2019 to 2021

Project Description

Optimal nutrition is paramount to the health of all organisms. The purpose of this study is to characterize and improve the nutritional status of corals in captive, experimental systems. Experimental aquarium trials will subject coral fragments to different feeding regimes including live zooplankton, novel formulated diets, and putative bacterial probiotics.

Project Importance

Results from this study will demonstrate how various feeding regimes may benefit corals’ energetically and potentially result in the acquisition of beneficial microbial communities. Insights into nutritional supplementation of corals as a means to augment holobiont health could allow for the direct application of feeds on a larger scale to increase resilience in populations under acute environmental stress.

Project Methods

The objectives set forth in this project will be fulfilled through controlled, aquaria and lab based experimental trials. Health of corals will be assessed by analyzing lipid and fatty acid profiles through gas chromatography as well as basic physiological metrics, such as growth and survival. Microbial acqusition will be analyzed by observations under multi-channell flourescence microscopy images of live coral and tissue sections to visualized the fate of flourescently labelled bacterial delivered to coral fragments.

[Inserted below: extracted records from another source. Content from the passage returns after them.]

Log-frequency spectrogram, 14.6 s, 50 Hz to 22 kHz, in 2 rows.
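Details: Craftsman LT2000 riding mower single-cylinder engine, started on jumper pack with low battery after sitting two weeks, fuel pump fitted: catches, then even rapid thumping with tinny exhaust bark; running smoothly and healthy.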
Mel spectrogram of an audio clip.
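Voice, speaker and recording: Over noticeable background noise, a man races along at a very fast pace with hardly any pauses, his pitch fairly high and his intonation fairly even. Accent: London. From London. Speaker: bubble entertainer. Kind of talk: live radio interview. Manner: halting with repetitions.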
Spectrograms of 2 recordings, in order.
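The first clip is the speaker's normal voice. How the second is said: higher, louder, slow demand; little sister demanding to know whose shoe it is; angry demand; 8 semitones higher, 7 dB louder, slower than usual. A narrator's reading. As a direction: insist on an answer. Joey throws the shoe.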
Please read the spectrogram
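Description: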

Project Results

The two most exciting things discovered thus far are 1) The vast differences in feeding strategies employed by the three coral species (Acropora millepora, Pocillopora acuta and Galaxea fascicularis). Acropora millepora colonies produce large excretions of mucus which seemingly trap delivered prey items yet don't get consumed by the animal itself. Instead, the detach from the coral's tentacles and remain suspended in the solution. 2) For microbial studies, via four-parental conjugation procedures, recipient bacterial cells isolated from corals have been transconguated to express 4 different colors of flourescent protein genes. Whether or not this procedure was successful in inserting these flourescent protein genes into the recipient bacterial cell's chromosome or if it simply is sitting extra-chromosomally in the form of a plasmid will be checked via genome sequencing of two genetically enegineered strains. Hopefully, the usage of flourescently labelled, potentially beneficial bacteria, will be able to be vectored into the coral colonies to understand more about where bacteria end up within a coral and if the use of delivering probiotics to aquaculture corals is promising. There is so much to learn about how corals assimilate nutrients through exogenous feeds and the role of microorganisms in maintaining homeostasis in corals. There is no better place to conduct this type of research than in the SeaSim!

Keywords

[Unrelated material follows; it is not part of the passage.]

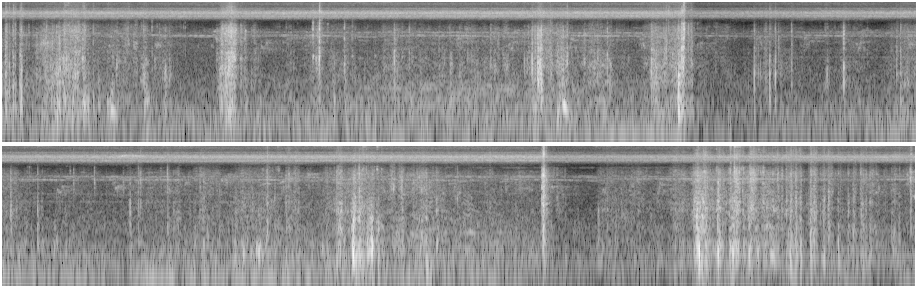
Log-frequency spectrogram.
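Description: Steady high-pitched drone of forest insects, with scattered rustles and knocks as a backpack is rummaged and durians are pulled out of it.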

Aquaculture,
Bacteria,
Behaviour,
Climate change,
Controlled Environment,
Coral reefs,
Corals,
Disease,
Ecology,
Genetics,
Management tools,
Microbiology,
Molecular techniques,
Plankton